  1. In general, population parameters can be distinguished from sample statistics notationally because are denoted with Greek letters: \(\mu\), \(\sigma\).

  2. For clarity, we should contrast inferential statistics with descriptive statistics. The objective in descriptive statistics is to describe the characteristics of a sample, ignoring any consideration of the variability of samples within the population.

  3. We can estimate \(SE\) for any sample statistic.

  4. Key point. This formula is very similar to the one above for the standard deviation of the sampling distribution of sample means: \(\frac{\sigma}{\sqrt{n}}\). In this case we simply estimate \(\sigma\) with the sample standard deviation.

  5. The name for the technique, “bootstrapping,” is derived from the phrase, “To pull oneself up by one’s bootstraps,” which means to do something on one’s own without external help or support. Bootstrapping allows us to estimate population parameters using just the sample.

  6. This approach is known as the “parametric” bootstrap.

  7. A coefficient represents the slope of the line summarizing the relationship between two variables. A slope of 0 indicates no relationship.

  8. 5% is the conventional threshold. We should note, also, that rejecting \(H_0\) is not the same as proving \(H_a\) true.

  9. Though permutation and bootstrapping are superficially similar, it is important to recognize that they have different objectives as discussed here. We use bootstrapping to calculate the \(SE\) for any sample statistic. We use permutation to simulate the null distribution.

  10. We use a two-sided test because we have no reason to expect the difference to be larger or smaller than 0.

  11. Note that the \(t\) distribution is very similar to a normal distribution at n > 30. At n < 30 it has slightly fatter tails and has better inferential properties than a normal distribution. We use a \(t\) distribution, for example, to do inference on \(\beta\) coefficients in linear regression.

  12. Degrees of freedom is the single parameter for the \(t\) distribution.

  13. pt() returns the probability associated with a particular quantile.

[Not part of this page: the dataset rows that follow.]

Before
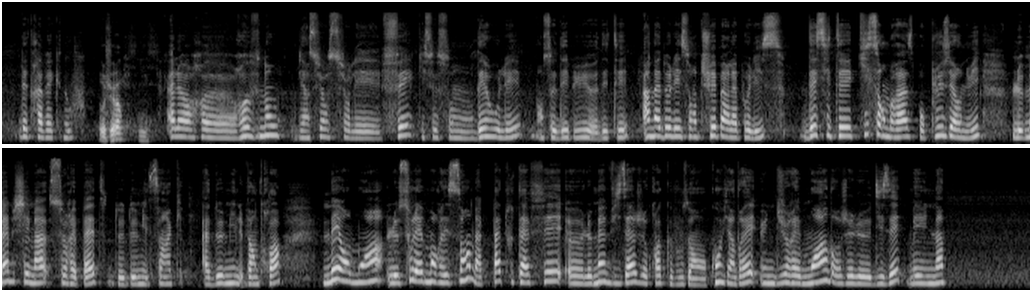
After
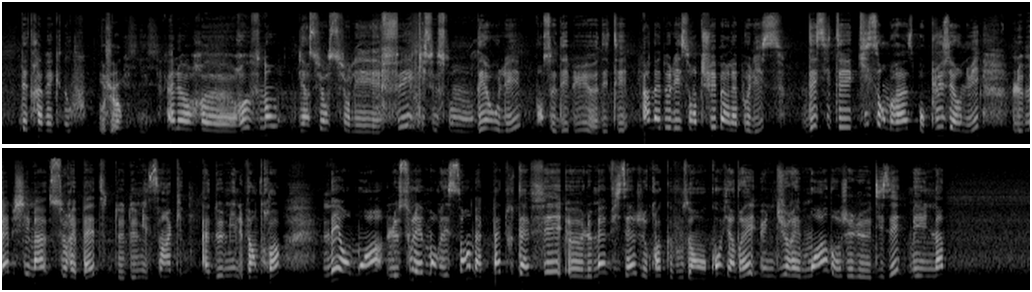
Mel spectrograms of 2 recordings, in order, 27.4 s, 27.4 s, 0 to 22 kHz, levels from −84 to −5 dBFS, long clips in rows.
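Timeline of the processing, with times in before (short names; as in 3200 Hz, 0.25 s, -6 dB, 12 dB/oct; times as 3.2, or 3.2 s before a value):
4.94–5.9 fast leveller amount 50%
whole clip: steep high-pass 750 Hz 36 dB/oct; high shelf 3100 Hz +8 dB; compressor 6:1, threshold -33 dBFS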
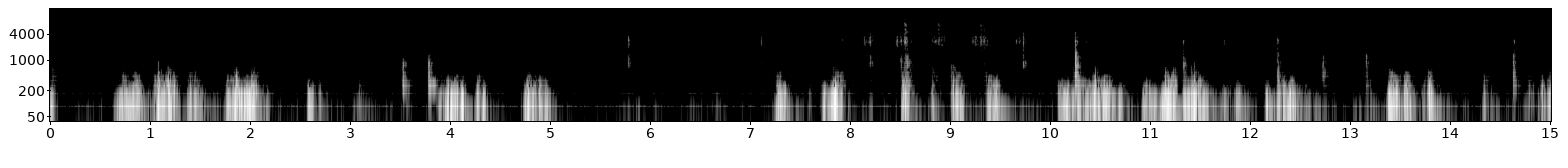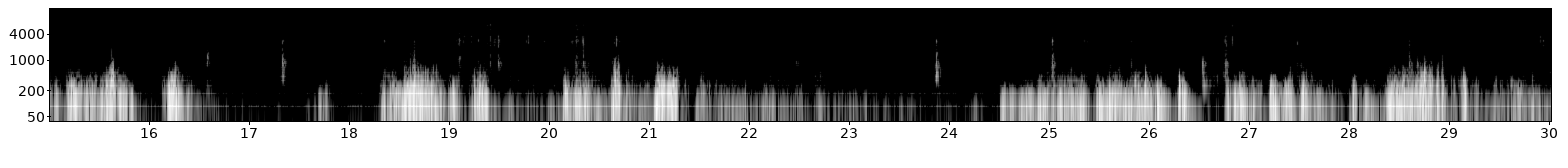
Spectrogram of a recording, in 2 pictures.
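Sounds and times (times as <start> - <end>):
bird pecking and hopping: 5.7 - 15.7, 18.2 - 21.4, 23.6 - 29.0.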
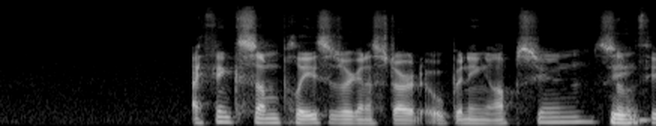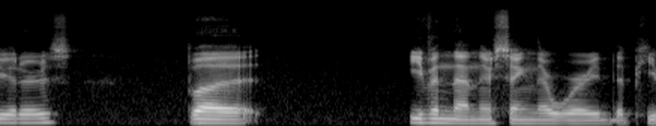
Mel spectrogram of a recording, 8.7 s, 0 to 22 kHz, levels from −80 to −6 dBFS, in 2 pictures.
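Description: Speech recording with nothing technically wrong.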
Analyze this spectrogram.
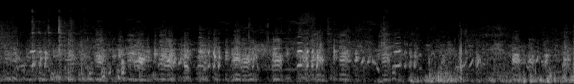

  14. We are now in a position to calculate a p-value using the normal distribution function as well. Above we simulated the the null distribution as the sampling distribution for a difference of 0 between sample A and sample B. We could also summarize this distribution analytically: it will have mean of 0 and standard deviation of sqrt(var(A) - var(B))/sqrt(n). What is the probability under the null distribution of seeing a value such as mean(A) - mean(B)? We can calculate this. 2*pnorm(q = mean(A) - mean(B), mean = 0, sd = sqrt(var(A) - var(B))/sqrt(n)) = … well, essentially 0. This result is a smaller p-value than the one returned by the t-test, which makes sense: the t-distribution has fatter tails, reflecting a higher probability of extreme events than in the normal distribution.